32 October 30, 2013 FCW.COM Rising Stars services are already saving USDA money, including $19.4 million in scal 2012. Meskill told FCW that the scale of the federal enterprise is part of the appeal of government work. "Forming a team of talented people and deploying a solution that will bene t a vast number of people throughout the country is the sort of opportunity that seldom presents itself in most IT jobs," he said. USDA of cials did not set out to compete with commercial cloud providers --- they simply wanted to reduce computing costs. But it was hard to get a handle on those costs because of long procurement cycles and the dif culty of estimating computing needs years in advance. However, when the government s push to virtualization dramati- cally cut costs, Meskill said he was inspired to engineer virtualization levels that exceeded private-sector standards. USDA has gone as high as 50 virtual machines on a single host and has a goal of doubling that. He also has big ambitions for USDA s cloud services. In ve years, he said he hopes to be "giving Ama- zon and Rackspace some serious competition." --- Adam Mazmanian Michael Metzger The duties of a "special assistant" can vary widely, and Michael Metzger prefers it that way.
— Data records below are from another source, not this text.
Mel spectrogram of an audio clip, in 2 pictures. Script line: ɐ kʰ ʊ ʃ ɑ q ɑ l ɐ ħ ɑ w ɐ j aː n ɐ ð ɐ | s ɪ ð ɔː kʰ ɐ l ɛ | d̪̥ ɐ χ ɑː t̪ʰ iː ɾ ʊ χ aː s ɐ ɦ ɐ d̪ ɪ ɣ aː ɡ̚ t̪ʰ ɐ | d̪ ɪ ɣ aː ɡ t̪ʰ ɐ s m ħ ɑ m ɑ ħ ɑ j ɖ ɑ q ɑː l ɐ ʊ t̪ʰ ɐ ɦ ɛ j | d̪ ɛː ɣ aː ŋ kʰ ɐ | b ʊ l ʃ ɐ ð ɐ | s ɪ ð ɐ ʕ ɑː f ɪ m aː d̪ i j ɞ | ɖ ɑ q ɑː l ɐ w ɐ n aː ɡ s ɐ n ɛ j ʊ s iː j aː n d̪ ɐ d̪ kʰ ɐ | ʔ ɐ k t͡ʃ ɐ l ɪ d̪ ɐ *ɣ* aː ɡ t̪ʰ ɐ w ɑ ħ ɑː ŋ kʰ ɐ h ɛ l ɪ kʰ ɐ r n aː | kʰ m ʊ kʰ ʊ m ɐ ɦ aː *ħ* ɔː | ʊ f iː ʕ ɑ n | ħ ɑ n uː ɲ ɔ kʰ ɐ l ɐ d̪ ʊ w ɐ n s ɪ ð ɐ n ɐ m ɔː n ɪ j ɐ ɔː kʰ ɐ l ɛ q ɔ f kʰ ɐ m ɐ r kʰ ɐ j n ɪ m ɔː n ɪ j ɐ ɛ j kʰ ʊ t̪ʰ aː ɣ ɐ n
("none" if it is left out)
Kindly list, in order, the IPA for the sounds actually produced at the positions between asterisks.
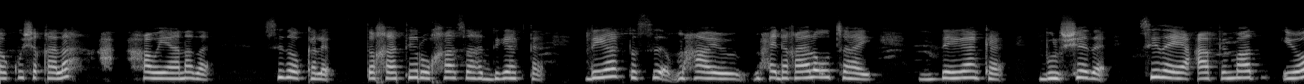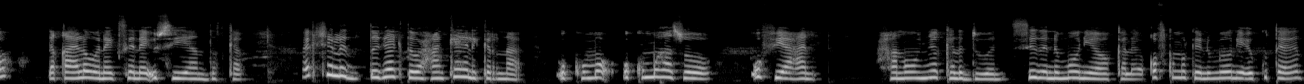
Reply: ɣ, s

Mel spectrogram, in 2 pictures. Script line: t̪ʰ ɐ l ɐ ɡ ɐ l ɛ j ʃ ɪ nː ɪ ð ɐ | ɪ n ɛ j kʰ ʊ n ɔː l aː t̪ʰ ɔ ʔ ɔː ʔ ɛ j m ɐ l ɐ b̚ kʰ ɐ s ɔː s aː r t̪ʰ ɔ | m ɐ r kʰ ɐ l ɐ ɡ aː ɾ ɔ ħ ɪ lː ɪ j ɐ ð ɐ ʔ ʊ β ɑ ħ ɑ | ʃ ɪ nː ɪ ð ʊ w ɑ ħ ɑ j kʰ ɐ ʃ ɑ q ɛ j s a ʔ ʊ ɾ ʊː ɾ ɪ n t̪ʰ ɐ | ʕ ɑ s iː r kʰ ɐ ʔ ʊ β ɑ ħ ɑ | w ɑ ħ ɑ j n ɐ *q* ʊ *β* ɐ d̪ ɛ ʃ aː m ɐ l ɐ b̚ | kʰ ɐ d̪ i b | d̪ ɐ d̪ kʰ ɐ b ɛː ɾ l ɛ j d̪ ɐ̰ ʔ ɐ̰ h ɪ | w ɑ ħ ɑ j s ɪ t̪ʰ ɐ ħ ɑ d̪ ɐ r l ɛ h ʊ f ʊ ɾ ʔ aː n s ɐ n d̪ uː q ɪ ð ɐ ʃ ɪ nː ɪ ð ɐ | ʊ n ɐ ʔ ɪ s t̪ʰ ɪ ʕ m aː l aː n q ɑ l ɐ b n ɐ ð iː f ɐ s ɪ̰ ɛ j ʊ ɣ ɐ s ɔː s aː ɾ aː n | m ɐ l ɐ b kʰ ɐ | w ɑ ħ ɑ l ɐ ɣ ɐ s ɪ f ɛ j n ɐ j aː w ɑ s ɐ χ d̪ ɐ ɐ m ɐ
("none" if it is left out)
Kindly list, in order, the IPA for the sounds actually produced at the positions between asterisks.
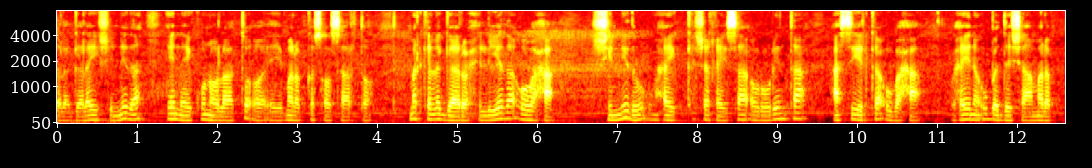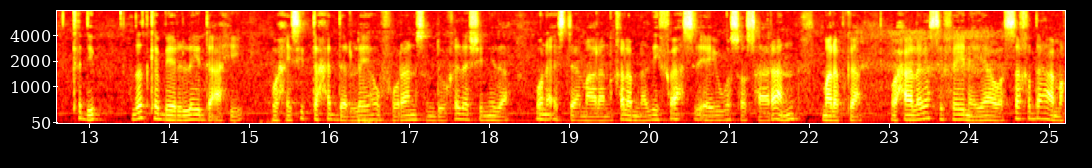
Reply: ʔ, b

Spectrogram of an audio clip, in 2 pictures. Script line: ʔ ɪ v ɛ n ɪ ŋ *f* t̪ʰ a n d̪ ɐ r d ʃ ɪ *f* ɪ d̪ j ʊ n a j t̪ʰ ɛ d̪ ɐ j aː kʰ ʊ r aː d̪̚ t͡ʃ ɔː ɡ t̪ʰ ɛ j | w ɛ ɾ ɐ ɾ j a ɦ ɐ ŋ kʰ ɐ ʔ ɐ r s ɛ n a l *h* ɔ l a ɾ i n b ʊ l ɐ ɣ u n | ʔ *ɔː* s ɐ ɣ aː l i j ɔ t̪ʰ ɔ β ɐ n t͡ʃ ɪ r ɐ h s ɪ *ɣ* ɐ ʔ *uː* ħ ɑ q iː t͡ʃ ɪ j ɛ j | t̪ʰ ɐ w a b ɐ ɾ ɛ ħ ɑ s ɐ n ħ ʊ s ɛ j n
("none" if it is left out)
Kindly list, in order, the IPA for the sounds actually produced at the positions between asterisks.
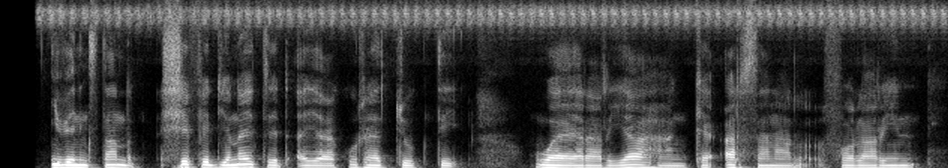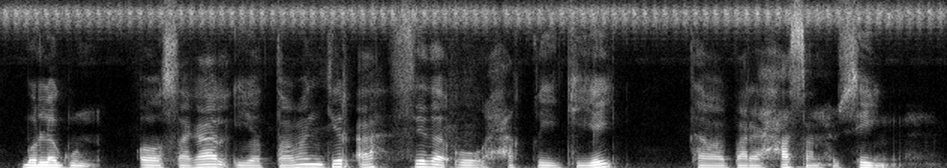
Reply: s, f, f, ɔː, ð, uː

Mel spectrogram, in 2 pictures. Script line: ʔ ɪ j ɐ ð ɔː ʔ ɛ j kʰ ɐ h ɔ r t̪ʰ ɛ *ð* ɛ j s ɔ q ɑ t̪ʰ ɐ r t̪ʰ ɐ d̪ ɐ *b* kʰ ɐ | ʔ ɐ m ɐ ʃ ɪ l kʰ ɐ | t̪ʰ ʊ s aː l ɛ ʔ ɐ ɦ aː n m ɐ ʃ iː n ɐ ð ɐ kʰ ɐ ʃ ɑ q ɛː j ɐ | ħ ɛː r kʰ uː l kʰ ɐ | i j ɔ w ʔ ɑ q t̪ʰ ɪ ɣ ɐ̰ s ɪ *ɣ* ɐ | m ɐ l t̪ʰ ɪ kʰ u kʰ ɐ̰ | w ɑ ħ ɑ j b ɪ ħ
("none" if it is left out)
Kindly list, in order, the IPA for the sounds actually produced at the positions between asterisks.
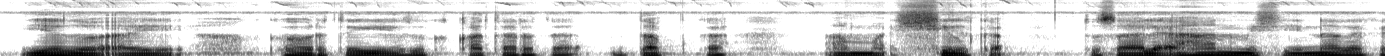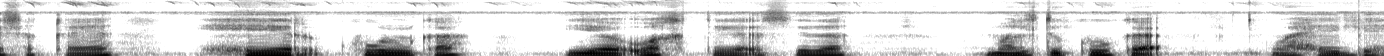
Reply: ɣ, b, ð

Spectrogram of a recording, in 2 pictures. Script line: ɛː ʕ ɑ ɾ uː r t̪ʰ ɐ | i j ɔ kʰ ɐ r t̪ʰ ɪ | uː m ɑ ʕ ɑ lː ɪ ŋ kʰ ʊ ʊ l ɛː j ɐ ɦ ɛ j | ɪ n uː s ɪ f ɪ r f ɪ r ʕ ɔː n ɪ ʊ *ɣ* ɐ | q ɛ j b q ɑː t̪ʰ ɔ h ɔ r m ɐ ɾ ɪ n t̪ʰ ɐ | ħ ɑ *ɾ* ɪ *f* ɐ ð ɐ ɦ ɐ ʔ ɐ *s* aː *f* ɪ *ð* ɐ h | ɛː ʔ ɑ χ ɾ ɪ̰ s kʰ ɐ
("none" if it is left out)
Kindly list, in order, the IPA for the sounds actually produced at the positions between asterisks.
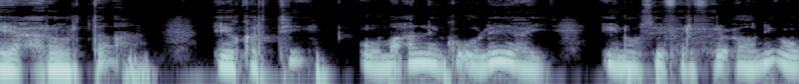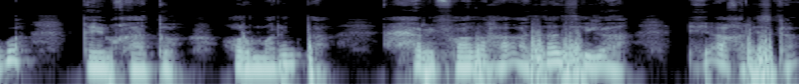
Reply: ɣ, ɾ, f, s, s, ɣ

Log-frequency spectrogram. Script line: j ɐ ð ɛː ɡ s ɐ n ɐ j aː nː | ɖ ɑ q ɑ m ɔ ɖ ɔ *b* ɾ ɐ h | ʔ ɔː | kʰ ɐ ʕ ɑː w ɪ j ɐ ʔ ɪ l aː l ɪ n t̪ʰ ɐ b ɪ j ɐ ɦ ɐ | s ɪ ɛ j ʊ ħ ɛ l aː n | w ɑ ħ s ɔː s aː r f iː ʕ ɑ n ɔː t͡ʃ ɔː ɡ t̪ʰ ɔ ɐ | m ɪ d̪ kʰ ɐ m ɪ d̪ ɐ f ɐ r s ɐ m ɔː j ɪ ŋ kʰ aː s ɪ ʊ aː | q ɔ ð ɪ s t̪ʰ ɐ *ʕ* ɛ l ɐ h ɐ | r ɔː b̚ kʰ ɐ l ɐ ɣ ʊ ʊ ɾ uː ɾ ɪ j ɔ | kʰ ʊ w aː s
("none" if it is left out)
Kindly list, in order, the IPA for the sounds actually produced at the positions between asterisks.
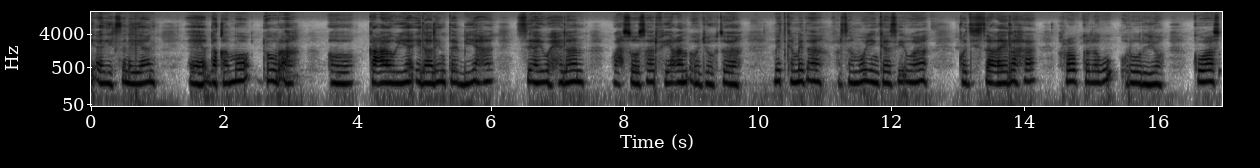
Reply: w, ʕ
As special assistant to the Defense Department s deputy chief management of cer, Metzger can spend one day working with Congress and the next day brief- ing top-level Pentagon of cials on efforts to reform DOD s nancial management. "I get to dip my toe into process- es, standards and architecture, and I get to have a broad-based view of business operations of DOD," Metzger said. "I really don t know what my day is going to be when I go into the of ce, and I like that." It has been an unorthodox path to the Pentagon for Metzger, a his- tory graduate from Bates College who is uent in Mandarin Chinese. He credits another unusual aspect of his education for his success: the debate team. "It teaches you how to organize your thoughts and think critically about different topics, and it really makes you cognizant of everything going on in the world at any given time because [you] never know what the debate topic is going to be," he said. "It s helped in my career, being able to use that criti- cal thinking and organization of thought in writing, project manage- ment and being able to communi- cate in DOD." His boss, Elizabeth McGrath, said those abilities make Metzger a standout. "Mike understands the big pic- ture...and communicates in a way that is comprehensive and collab- orative," McGrath said. "Not every- one can do that. It s about achiev- ing the end goal [and] winning the war, not the battle. He understands how to navigate that and does it in a way that makes people want to be on his team and be part of the solution." --- Amber Corrin Irina Nguyen As the Army continues to overhaul and streamline the ways it buys technology, one person is work- ing behind the scenes to make the processes more transparent. Irina Nguyen manages acquisi- tion and reporting at the Army s Program Executive Of ce for Enterprise Information Systems. But aside from overseeing IT portfolios, she is also a beta tester, developer and translator. The results go beyond the Army Acqui- sition Dashboard she helped imple- ment, and her efforts could have an impact on the entire Defense Department. "PEO challenged us to look across the Army at different acquisition processes and try to identify how to get [new require- ments] validated, funded, devel- oped, incorporated and tested. Irina has taken that program on," said Victor Hernandez, director of program management at PEO-EIS. "The ultimate intent is...to present this to DOD leaders to show them where current laws and regulations could have disconnects that need to be xed to ensure programs are executed effectively. Her efforts are far-reaching, not just contained to her team or PEO-EIS," and they could affect regulations for all of DOD s components. Nguyen said her previous work
September 30, 2013
November 15, 2013